--- Input material Enclosed Below ---

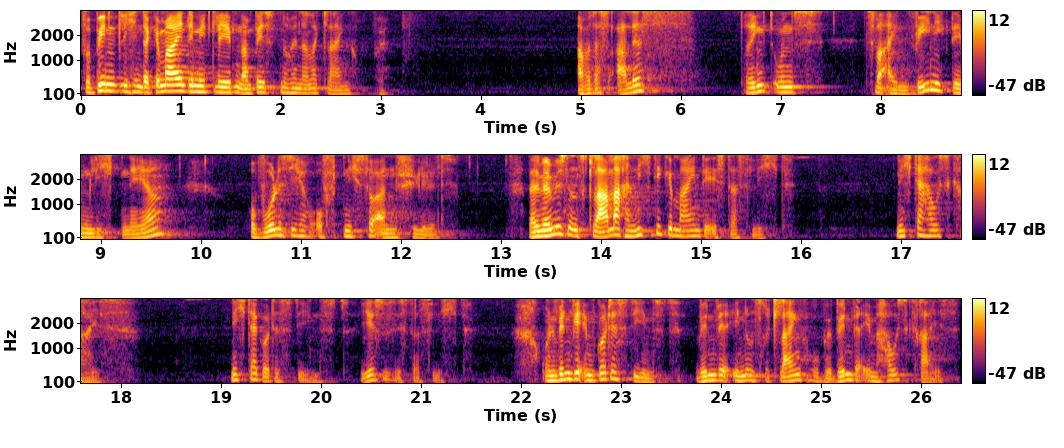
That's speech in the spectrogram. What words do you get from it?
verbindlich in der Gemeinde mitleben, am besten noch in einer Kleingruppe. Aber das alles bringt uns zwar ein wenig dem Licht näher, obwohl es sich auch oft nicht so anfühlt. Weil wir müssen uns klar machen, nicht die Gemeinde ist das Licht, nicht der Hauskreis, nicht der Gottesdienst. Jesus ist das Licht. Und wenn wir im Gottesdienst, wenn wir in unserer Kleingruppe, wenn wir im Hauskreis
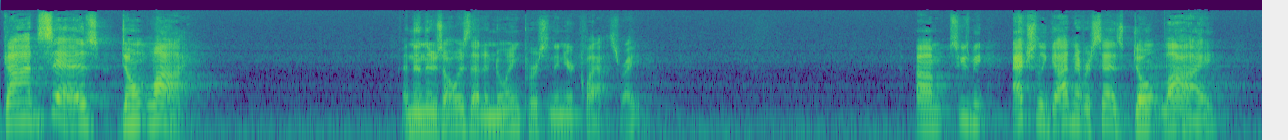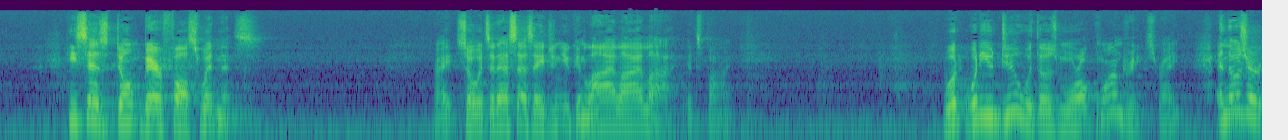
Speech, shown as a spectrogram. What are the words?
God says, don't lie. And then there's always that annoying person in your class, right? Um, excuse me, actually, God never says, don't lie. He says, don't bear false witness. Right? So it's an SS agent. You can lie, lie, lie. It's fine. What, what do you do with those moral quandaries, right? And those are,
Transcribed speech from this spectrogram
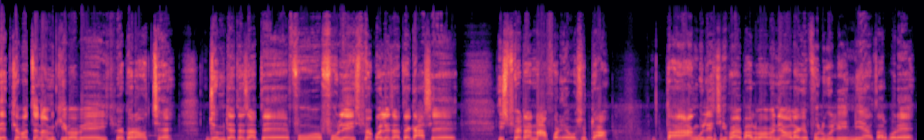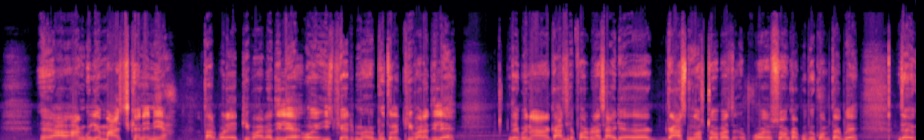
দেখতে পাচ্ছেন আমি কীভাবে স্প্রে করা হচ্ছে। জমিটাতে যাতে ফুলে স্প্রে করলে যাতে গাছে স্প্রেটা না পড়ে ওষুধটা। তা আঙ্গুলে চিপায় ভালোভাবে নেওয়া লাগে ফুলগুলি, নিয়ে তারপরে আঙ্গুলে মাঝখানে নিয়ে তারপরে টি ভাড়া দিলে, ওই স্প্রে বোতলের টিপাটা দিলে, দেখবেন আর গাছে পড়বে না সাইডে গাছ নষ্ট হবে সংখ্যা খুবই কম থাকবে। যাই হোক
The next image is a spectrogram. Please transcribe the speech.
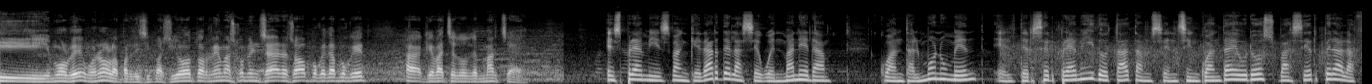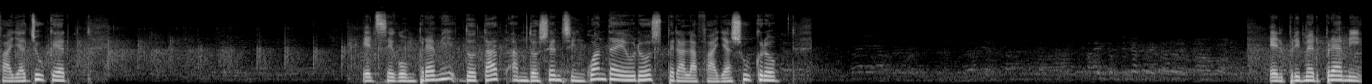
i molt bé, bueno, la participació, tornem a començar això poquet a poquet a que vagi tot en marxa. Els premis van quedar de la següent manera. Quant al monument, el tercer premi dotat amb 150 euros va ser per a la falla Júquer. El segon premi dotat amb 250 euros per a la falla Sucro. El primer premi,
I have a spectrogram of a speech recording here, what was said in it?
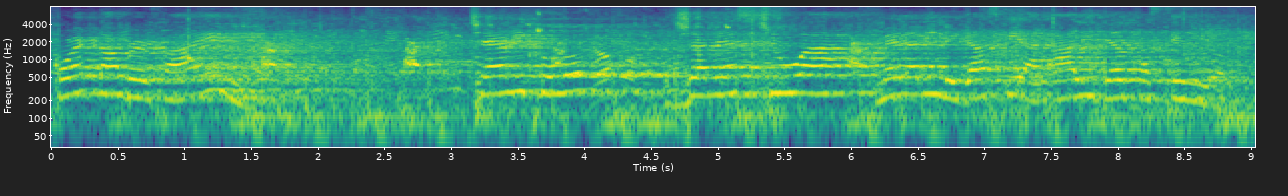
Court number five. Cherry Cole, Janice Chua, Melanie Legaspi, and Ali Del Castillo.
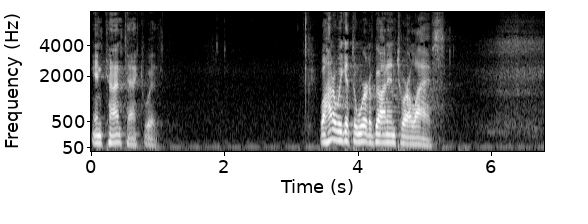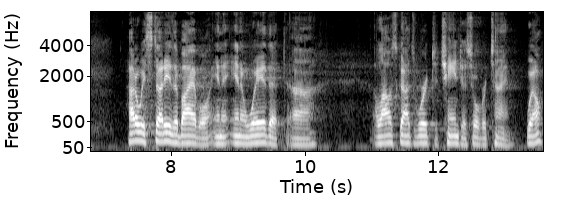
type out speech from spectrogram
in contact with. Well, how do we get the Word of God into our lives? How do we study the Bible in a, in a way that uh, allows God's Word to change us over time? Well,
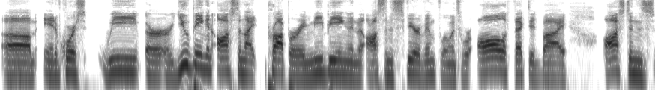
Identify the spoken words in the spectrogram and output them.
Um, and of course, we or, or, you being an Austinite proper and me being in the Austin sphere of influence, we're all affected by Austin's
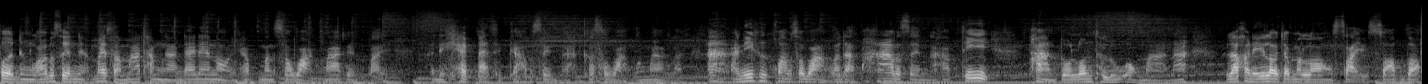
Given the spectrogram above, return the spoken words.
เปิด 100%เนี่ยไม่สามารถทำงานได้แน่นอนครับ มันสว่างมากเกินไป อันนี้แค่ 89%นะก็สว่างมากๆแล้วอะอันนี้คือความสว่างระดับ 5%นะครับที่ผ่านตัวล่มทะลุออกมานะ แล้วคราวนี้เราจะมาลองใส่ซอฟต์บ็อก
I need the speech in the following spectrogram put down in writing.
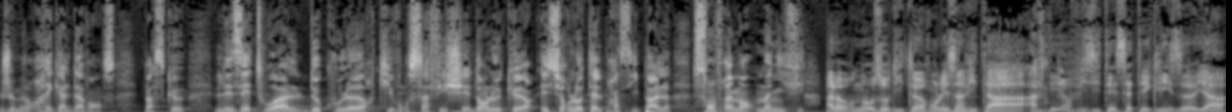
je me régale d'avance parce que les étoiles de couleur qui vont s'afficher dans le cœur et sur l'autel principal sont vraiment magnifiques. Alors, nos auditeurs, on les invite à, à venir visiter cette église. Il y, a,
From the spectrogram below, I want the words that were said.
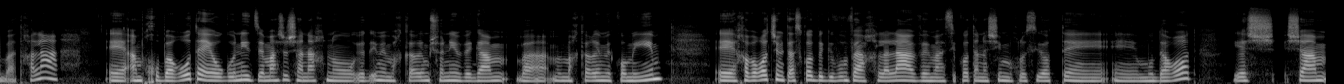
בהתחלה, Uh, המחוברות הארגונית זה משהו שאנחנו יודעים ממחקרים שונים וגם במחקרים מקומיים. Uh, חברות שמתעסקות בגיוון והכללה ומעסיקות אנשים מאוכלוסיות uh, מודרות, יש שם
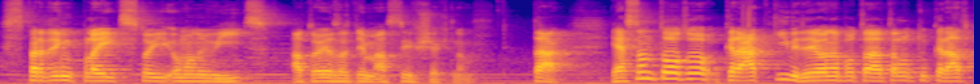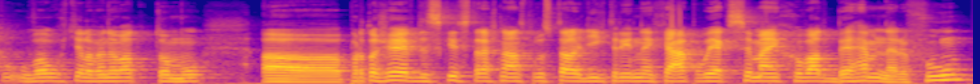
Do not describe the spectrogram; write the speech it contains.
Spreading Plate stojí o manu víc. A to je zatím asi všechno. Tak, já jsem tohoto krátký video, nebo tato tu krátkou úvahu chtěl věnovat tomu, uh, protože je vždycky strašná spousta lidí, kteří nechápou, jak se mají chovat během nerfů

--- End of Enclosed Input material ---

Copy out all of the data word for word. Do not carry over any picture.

That's speech in the spectrogram. What words do you get from it?
verbindlich in der Gemeinde mitleben, am besten noch in einer Kleingruppe. Aber das alles bringt uns zwar ein wenig dem Licht näher, obwohl es sich auch oft nicht so anfühlt. Weil wir müssen uns klar machen, nicht die Gemeinde ist das Licht, nicht der Hauskreis, nicht der Gottesdienst. Jesus ist das Licht. Und wenn wir im Gottesdienst, wenn wir in unserer Kleingruppe, wenn wir im Hauskreis
Speech, shown as a spectrogram. What are the words?
God says, don't lie. And then there's always that annoying person in your class, right? Um, excuse me, actually, God never says, don't lie. He says, don't bear false witness. Right? So it's an SS agent. You can lie, lie, lie. It's fine. What, what do you do with those moral quandaries, right? And those are,
Transcribed speech from this spectrogram
দেখতে পাচ্ছেন আমি কীভাবে স্প্রে করা হচ্ছে। জমিটাতে যাতে ফুলে স্প্রে করলে যাতে গাছে স্প্রেটা না পড়ে ওষুধটা। তা আঙ্গুলে চিপায় ভালোভাবে নেওয়া লাগে ফুলগুলি, নিয়ে তারপরে আঙ্গুলে মাঝখানে নিয়ে তারপরে টি ভাড়া দিলে, ওই স্প্রে বোতলের টিপাটা দিলে, দেখবেন আর গাছে পড়বে না সাইডে গাছ নষ্ট হবে সংখ্যা খুবই কম থাকবে। যাই হোক
The next image is a spectrogram. Please transcribe the speech.
i molt bé, bueno, la participació, tornem a començar això poquet a poquet a que vagi tot en marxa. Els premis van quedar de la següent manera. Quant al monument, el tercer premi dotat amb 150 euros va ser per a la falla Júquer. El segon premi dotat amb 250 euros per a la falla Sucro. El primer premi,
I have a spectrogram of a speech recording here, what was said in it?
Court number five. Cherry Cole, Janice Chua, Melanie Legaspi, and Ali Del Castillo.
type out speech from spectrogram
in contact with. Well, how do we get the Word of God into our lives? How do we study the Bible in a, in a way that uh, allows God's Word to change us over time? Well,
Identify the spoken words in the spectrogram and output them.
Um, and of course, we or, or, you being an Austinite proper and me being in the Austin sphere of influence, we're all affected by Austin's
Given the spectrogram above, return the spoken words.
เปิด 100%เนี่ยไม่สามารถทำงานได้แน่นอนครับ มันสว่างมากเกินไป อันนี้แค่ 89%นะก็สว่างมากๆแล้วอะอันนี้คือความสว่างระดับ 5%นะครับที่ผ่านตัวล่มทะลุออกมานะ แล้วคราวนี้เราจะมาลองใส่ซอฟต์บ็อก
I need the speech in the following spectrogram put down in writing.
je me régale d'avance parce que les étoiles de couleur qui vont s'afficher dans le cœur et sur l'autel principal sont vraiment magnifiques. Alors, nos auditeurs, on les invite à, à venir visiter cette église. Il y, a,
From the spectrogram below, I want the words that were said.
בהתחלה, Uh, המחוברות הארגונית זה משהו שאנחנו יודעים ממחקרים שונים וגם במחקרים מקומיים. Uh, חברות שמתעסקות בגיוון והכללה ומעסיקות אנשים מאוכלוסיות uh, מודרות, יש שם
Do not describe the spectrogram; write the speech it contains.
Spreading Plate stojí o manu víc. A to je zatím asi všechno. Tak, já jsem tohoto krátký video, nebo tato tu krátkou úvahu chtěl věnovat tomu, uh, protože je vždycky strašná spousta lidí, kteří nechápou, jak se mají chovat během nerfů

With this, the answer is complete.